Performance impact of keeping all instances of a game in a single script

Hi there,

I did some research, but couldn’t find an answer for it, and it’s been bugging me for some time now. Anyway, please forgive the noob question, but here it is: Is more performant to use a script attached to an empty game object, which has all the variable instances the game would use, and then have all the other scripts use the instances from that script?

Let me try to be more clear:
I am trying to clean up a code for a game I’m working on using the SOLID principles, and in most scripts that I have, I noticed that in the awake() or start() function, I use instances such as Camera cam = Camera.main, or GameObject player = GameObject.FindGameObjectWithTag(“Player”), and so on. So I thought instead of having the instance of cam and player (and other variables I use in the game) repeated in different scripts, why not have them in a single script called ObjectInstances (which has only the awake function), so that other scripts can use the needed variables from this ObjectInstances script.
This way, all the game variables would have a single instance in the whole game, and the ObjectInstances script would have an instance once in all the other scripts.
Now, that being said, here are my concerns:
-Is this way really more performant than having in the game scripts all the instances they need, even if they are repeated (between different scripts)?
-Are there some foreseeable problems that you know this way of coding will create?
-What about the impact on the memory usage?
Any feedback or help would be greatly appreciated,
Thank you :slight_smile:

This is definitely more performant due to the fact that you are not using as many GetComponent calls and you are creating less instances of variables that are identical. It’s like creating two objects that do the same purpose instead of just one. This is more efficient.

However, this can lead to problems down the line, where multiple scripts are changing a variable and other scripts are reading that value. This creates a lot of bugs and spaghetti-code issues, where you are retrieving a value at some point in time and it returns a completely different value than what you expected. This is easily solved using multiple fresh new instances of that variable, for that purpose.

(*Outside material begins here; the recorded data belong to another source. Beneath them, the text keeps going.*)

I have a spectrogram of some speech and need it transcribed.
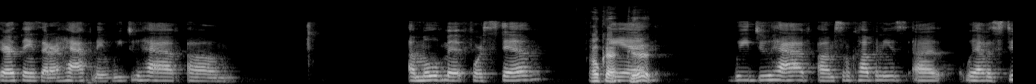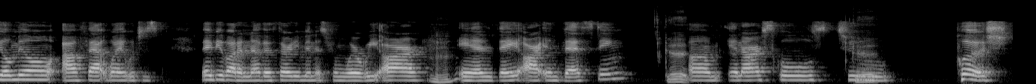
there are things that are happening. We do have um, a movement for STEM Okay, And good. we do have um, some companies. Uh, we have a steel mill out that way, which is maybe about another 30 minutes from where we are. hmm And they are investing Good. um, in our schools to Good. push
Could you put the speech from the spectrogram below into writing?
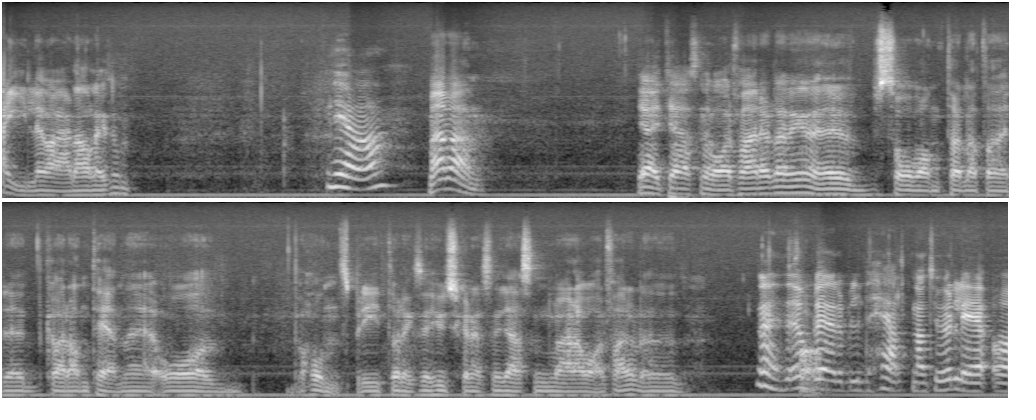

In summary, if you are putting read-only variables in a static script, so you only need to create one instance of them, this is great performance-wise. However, if you put read/write variables in the same place, the code flow can get messy and confusing as to what scripts are changing and reading this variable at one time. If that makes sense.